Battery life has since improved significantly. The Essential Phone has a 3,040mAh battery capacity, and it lasts no more than a day. Starting at 8 a.m., with medium to heavy usage including browsing the web, taking lots of photos, watching a few YouTube videos, and playing a game, the battery reached 30 percent by 6 p.m. Thankfully; the phone supports fast-charging, so it doesn’t take long to get fully recharged.
While testing the phone for Essential phone review, we found a dual-camera setup round the back; that uses two 13-megapixel sensors where the second lens is used as a monochrome sensor – the same thing found on Huawei’s P9 and P10. That monochrome sensor takes in more light than a traditional option and combines with the 13-megapixel standard sensor to improve low-light performance. The front-facing shooter is a modest 8-megapixel offering, but on the plus side, it is apparently capable of shooting 4K video.
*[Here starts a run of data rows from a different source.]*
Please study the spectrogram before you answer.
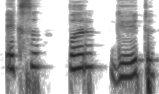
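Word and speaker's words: expurgate: एक रूल बता दूं अगर आपको इंग्लिश के किसी भी मीनिंग के आखिरी में इ लिखा मिले तो हम लोग इ का उच्चारण नहीं करते हम लोग इ से पहले तक का उच्चारण करते हैं तो हमारी पूरी मीनिंग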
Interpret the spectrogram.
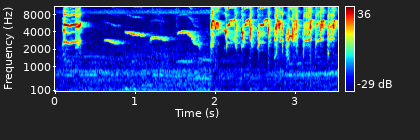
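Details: Oriental magpie-robin opening with a harsh burst, then soft sliding whistles, then a rapid string of sharp, scratchy chirps.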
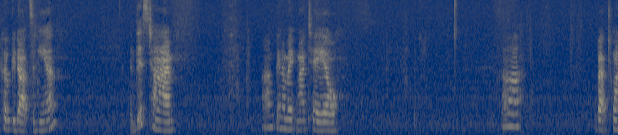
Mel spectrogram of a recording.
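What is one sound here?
A woman talks calmly close by, in short bursts.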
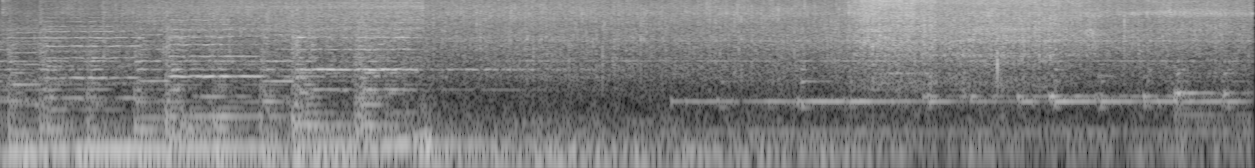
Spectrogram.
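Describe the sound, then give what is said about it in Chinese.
An ecologically farmed shimu fish sizzles steadily as it is slowly pan-fried over low heat, a continuous crackling hiss that runs the whole time, with soft background music at the start and a faint hum later. “经过小火慢煎，生态养殖的石目鱼会散发出如同烤芝麻一样的香气。”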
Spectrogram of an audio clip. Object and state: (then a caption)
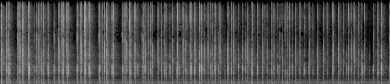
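Plastic food container with lid. Long nails tap and scratch the lid and sides of a clear, round plastic food container with a lid, partly filled with flour, sitting on a cutting board. A rapid, continuous stream of short, bright clicks and scrapes is heard, with no ringing after each tap.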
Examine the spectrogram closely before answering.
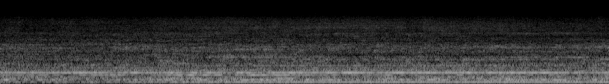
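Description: Boat blower fan running steadily in a homemade air cooler: a steady motor hum and whine over the rush of moving air.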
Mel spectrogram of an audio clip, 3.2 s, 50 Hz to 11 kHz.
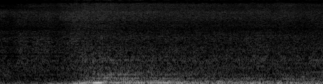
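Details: Customer's freshened LS7 V8 (re-ringed, new bearings, heads redone, new port-matched intake, same cam) on the dyno, heading for a final 6,500 rpm pull; deep even rumble swells as the throttle opens, no knocks or ticks, a normal run under load.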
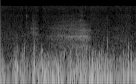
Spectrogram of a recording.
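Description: Wind buffeting the phone's microphone: an uneven low gusting noise.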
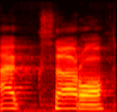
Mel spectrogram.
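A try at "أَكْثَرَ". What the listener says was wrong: র, র মোটা হবে। কেন মোটা হবে, র এর উপর জবর আছে, আবার র সাকিন ডান দিকে জবর হলেও কিন্তু মোটা।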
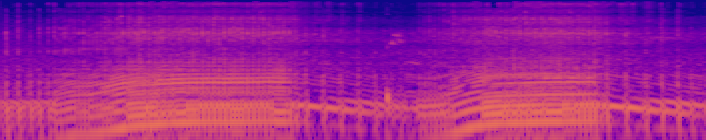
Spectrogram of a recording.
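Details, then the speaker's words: JCB petrol hedge trimmer, two-stroke, after fuel pipe repair, warmed up: revs up cleanly, drops back, revs again smoothly under blade load; idles nicely by itself, not much smoke, runs fine. "it's running fine by itself sticking over nicely not much smoke"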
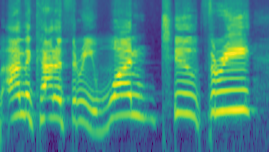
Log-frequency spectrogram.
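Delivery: high, loud count; rally everyone on a rising count; rousing count-in. Real, not acted. Host counts the kids in to say it together, rousing. Counting in audience to chant along.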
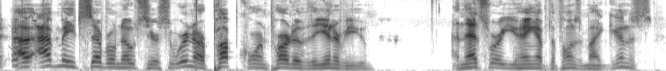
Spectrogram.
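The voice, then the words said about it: Southeast Missouri American accent. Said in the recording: “your Northeast Missouri accent probably would give you away ... Well, it'd be the Southeast”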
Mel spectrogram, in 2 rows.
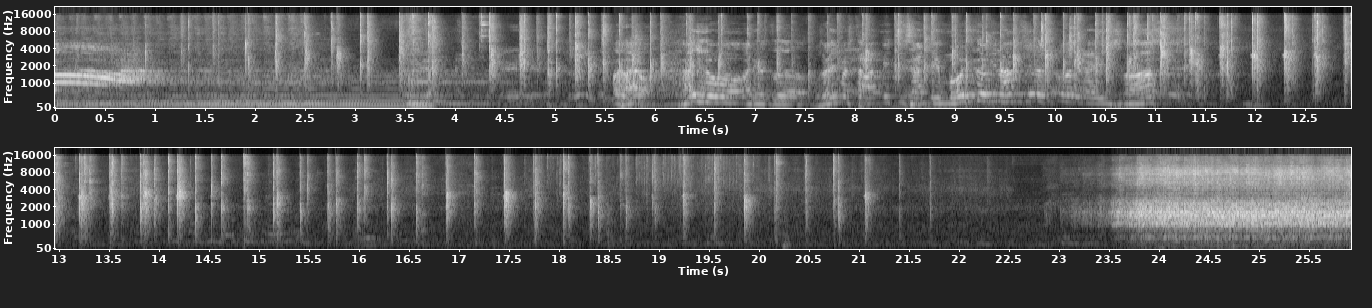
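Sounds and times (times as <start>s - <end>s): audience clapping: 0.4s - 22.1s, 23.2s - 25.9s
loud steady hiss: 22.9s - 25.9s.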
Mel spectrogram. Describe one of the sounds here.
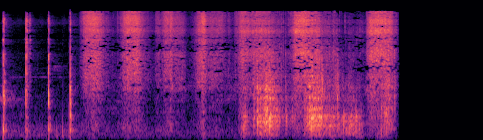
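A stiff broom sweeps across a concrete floor.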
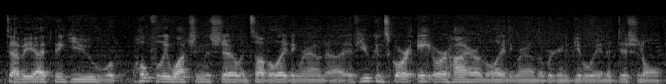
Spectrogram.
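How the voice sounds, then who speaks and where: A man's voice: on the low side, steady tone, darkish tone, low-quality recording. A man hosting a casual online show, joking with his guest and asking him questions. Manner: joking, quick to laugh. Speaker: show host. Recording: clear background noise.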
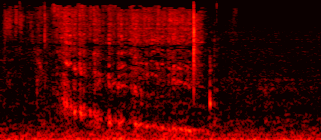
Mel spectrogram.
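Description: Faint crackle of a mini roll of paper washi tape being peeled off and unrolled, with a faint tone that falls in pitch over about a second.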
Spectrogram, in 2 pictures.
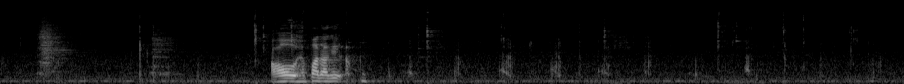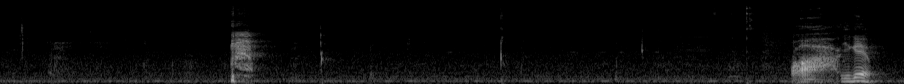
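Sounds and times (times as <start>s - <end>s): man chewing food: 3.8s - 11.3s, 11.9s - 16.9s
man coughing: 11.3s - 11.8s.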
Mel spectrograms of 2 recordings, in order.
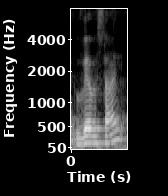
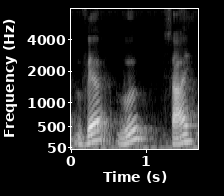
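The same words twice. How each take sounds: First: Said in the usual way. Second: व्यवसाय stretched out very slowly, each syllable drawn long. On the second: Shown as a demonstration. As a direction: spell out व्यवसाय slowly for the class. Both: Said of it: "तो व्यवसाय होता है".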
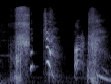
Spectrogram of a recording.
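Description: Sneezing from a person during allergy and hay fever season: a few sharp, breathy bursts in quick succession, loud and alone with no talk.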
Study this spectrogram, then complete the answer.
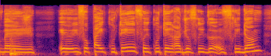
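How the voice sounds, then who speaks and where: A woman with a fairly high pitch talks at a very slow pace on a very clean recording with a silent background. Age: 60s. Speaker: guest. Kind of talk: radio interview. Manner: halting.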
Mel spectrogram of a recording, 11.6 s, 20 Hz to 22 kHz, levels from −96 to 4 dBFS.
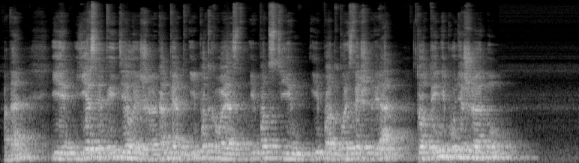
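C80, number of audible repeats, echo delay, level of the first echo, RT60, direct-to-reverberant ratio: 6.0 dB, no echo, no echo, no echo, 1.2 s, -3.5 dB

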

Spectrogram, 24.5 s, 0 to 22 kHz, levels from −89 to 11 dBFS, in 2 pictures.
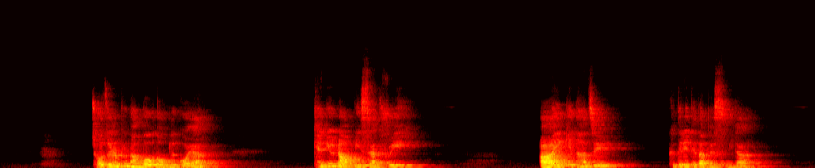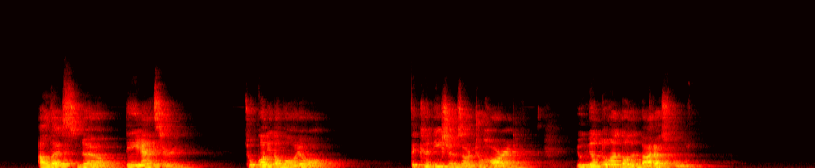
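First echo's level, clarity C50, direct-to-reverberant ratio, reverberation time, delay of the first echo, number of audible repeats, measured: no echo, 6.5 dB, -2.0 dB, 0.90 s, no echo, no echo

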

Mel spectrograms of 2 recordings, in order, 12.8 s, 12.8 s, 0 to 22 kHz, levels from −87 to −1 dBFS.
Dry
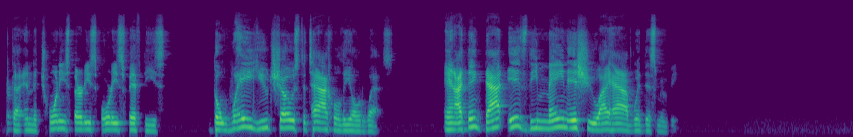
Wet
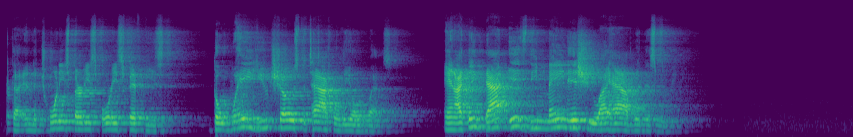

Warranty And Pricing:
Essential offers a limited warranty, where the company will replace or refund the cost of the phone if it suffers any manufacturing defects one year from the date of purchase. It does not cover damage from accidental drops or water damage.
The Essential Phone comes unlocked and is compatible with all U.S. carriers, but it will set you back $700 (for 128GB of storage). The only carrier that’s selling the device is Sprint.
Our Point Of View:
According to our Essential phone review, it is locked in a tug of war between its software and hardware, both polar opposites of each other. Every bit of the hardware, the pleasing screen, the high-quality build, great specs, and the dual camera – expertly reels you in. However, what is supposed to drive it all, the software fails to truly take advantage of that excitement. You’re given freedom to customize the Essential with third-party apps and, in the future, the phone’s promise of modularity.
To wrap up, Essential phone review; yes, plenty. While the Essential Phone performs well in certain categories, it doesn’t have all the features you may expect in a phone of its price. There is no IP-rated waterproofing, for starters, nor do the cameras feature optical image stabilization. Phones from Samsung and LG offer MicroSD card slots and headphone jacks, but you’ll find neither here.